Politics Hampered War Against Insurgency Under Jonathan – Ex-CDS

Ola Sa'ad IbrahimA former Chief of Defence Staff (CDS), Admiral Ola Sa’ad Ibrahim (Rtd), has said the war against insurgency under the leadership of former President Goodluck Jonathan did not yield the desire result because it was politicized.
The former defence chief made the disclosure yesterday in an interview with journalists on the sidelines of a lecture he delivered at the National Defence College (NDC) Abuja, on Military Leadership and National Security.
Ibrahim, who was Chief of Naval Staff from 2010 to 2012 before he was elevated to Chief of Defence Staff (CDS), a position he held for 15 months, said: “In our time, there were so many distractions”.
He added that: “Up to the time the Commander in Chief then declared a State of Emergency, you will hear; we are negotiating here and there, please slow down, north eastern elders were worried; is it an army of occupation?”
The former defence chief noted that “Can you imagine fighting a war and the people you were trying to protect were thinking that soldiers out there on the streets of Maiduguri, were an army of occupation, which brought a lot of political dimension to the issues”.

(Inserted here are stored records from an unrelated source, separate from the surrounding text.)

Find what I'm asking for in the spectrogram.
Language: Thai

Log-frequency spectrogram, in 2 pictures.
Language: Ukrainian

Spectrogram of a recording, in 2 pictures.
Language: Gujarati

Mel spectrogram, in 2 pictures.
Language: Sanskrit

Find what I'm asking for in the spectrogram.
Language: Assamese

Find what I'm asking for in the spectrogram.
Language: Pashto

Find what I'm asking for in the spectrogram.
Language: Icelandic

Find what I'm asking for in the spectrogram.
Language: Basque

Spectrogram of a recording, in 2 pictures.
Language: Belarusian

According to him, when the political dimension, coupled with several other policy choices were introduced, “The result was what we saw. When the state of emergency was declared, I thought there was a little celebration, all be it not for long, because the political dimension was like giving you a job and tying your hand behind your back”.
He also said: “besides the resources to take on such challenges were neither here nor there, to the level one would have expected, we were not prepared for the nature of the insurgency, even our procurement processes were tailored towards or heavier on conventional warfare”.

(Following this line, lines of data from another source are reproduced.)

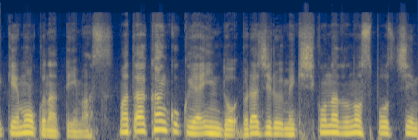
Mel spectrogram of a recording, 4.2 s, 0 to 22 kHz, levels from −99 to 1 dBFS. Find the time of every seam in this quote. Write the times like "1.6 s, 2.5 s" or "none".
2.4 s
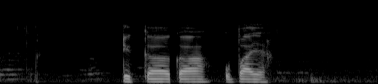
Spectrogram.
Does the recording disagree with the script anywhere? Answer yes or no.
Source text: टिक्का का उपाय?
no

He noted that the military spent time redefining the nature of the enemy; “see it was a strange thing isn’t it, yeah fine, you could read on the pages of the newspaper that Boko Haram was sitting in the back of a motorcycle and spraying bullets into a market, and there were suicide bombers right here in Abuja isn’t it?”
Ibrahim said the armed forces spent so much time on the containment of Boko Haram insurgents from a conventional point of view and it couldn’t solve the problem.